Other research looks into sustainable approaches of community involvement at World Heritage Sites. A public survey was conducted in this context at the West bank (Tell Balata) (publication under construction) and preliminary results were discussed during an international workshop on sustainable development that was organized by Van den Dries at the Faculty of Archaeology in 2015.
Another main activity of the NEARCH project was to conduct a large scale survey among 500 Dutch participants on their perception of heritage and archaeology, and to compare it with other European countries and with a Dutch public survey of twenty years ago (see publications).
In January 2018 the results were presented in university news article (in Dutch).
Economies of Destruction (2015-2020)
In 2014 she assisted in the application of the NWO VICI ‘Economies of destruction’ of Prof.dr. Fontijn.

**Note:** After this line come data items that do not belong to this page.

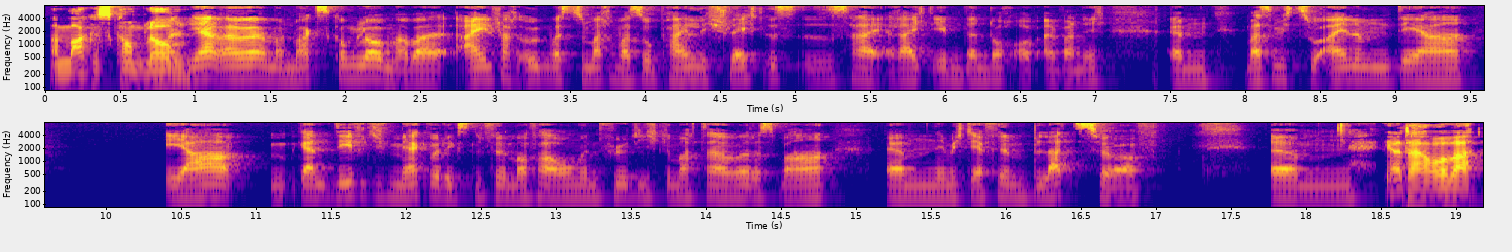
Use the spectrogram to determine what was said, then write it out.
Man mag es kaum glauben. Man, ja, man mag es kaum glauben, aber einfach irgendwas zu machen, was so peinlich schlecht ist, es reicht eben dann doch auch einfach nicht. Ähm, was mich zu einem der ja ganz definitiv merkwürdigsten Filmerfahrungen führt, die ich gemacht habe, das war ähm, nämlich der Film Bloodsurf. Ähm, ja, darüber,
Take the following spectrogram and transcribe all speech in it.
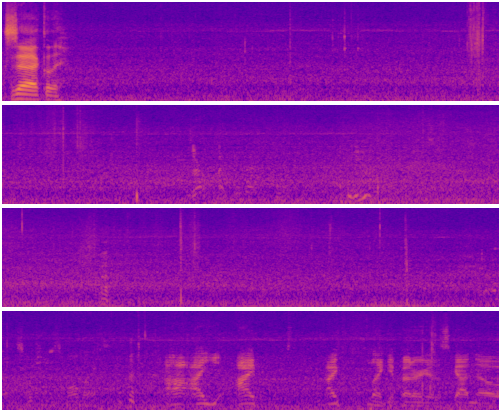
Exactly. Is there a pipe in there? Yeah, I like switching to small mics. I I I like it better because it's got no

As a ‘heritage advisor’ to the project, her role centres around innovative dissemination strategies, which will be developed towards the final stage of the project.
See the project website for more information.

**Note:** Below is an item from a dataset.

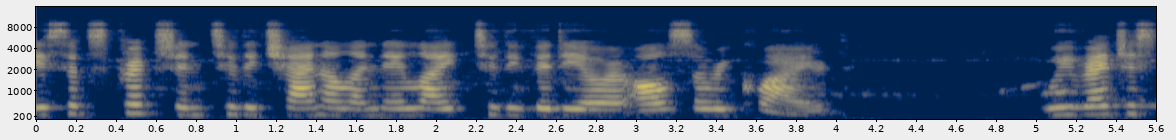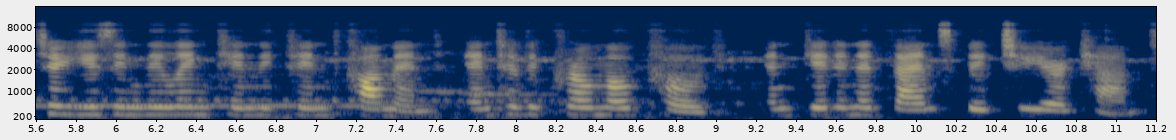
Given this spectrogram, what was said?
A subscription to the channel and a like to the video are also required. We register using the link in the pinned comment, enter the promo code, and get an advance bid to your account.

In 2009 and 2012 Van den Dries was elected to the executive board of the European Association of Archaeologists (EAA), in which she operated as vice-president between 2010 and 2015. During this period she served the EAA’s scientific committee, its jury of the Student Award, and she participated on behalf of the EAA in the Discovering the Archaeologists of Europe project (2012-2014).
Currently, she serves the editorial (advisory) boards of the Journal of Community Archaeology and Heritage, the Society of American Archaeologists’ journal Advances in Archaeological Practice, and the Faculty of Archaeology’s Inter-Section: Innovative approaches by Junior Archaeological Researchers.
She serves the Faculty of Archaeology’s board of examiners (as examination specialist) since 2011 and in 2015 she was appointed as external examiner by University College London.
She has been appointed member of the curatorium of prof. Halbertsma, who holds a chair (Extraordinary Professor) in the field of Museum Archaeology, and the curatorium of prof. D.J. de Vries, who holds a chair in the History of Building.
She is a member of Interpret Europe and a research member of the Centre for Global Heritage and Development.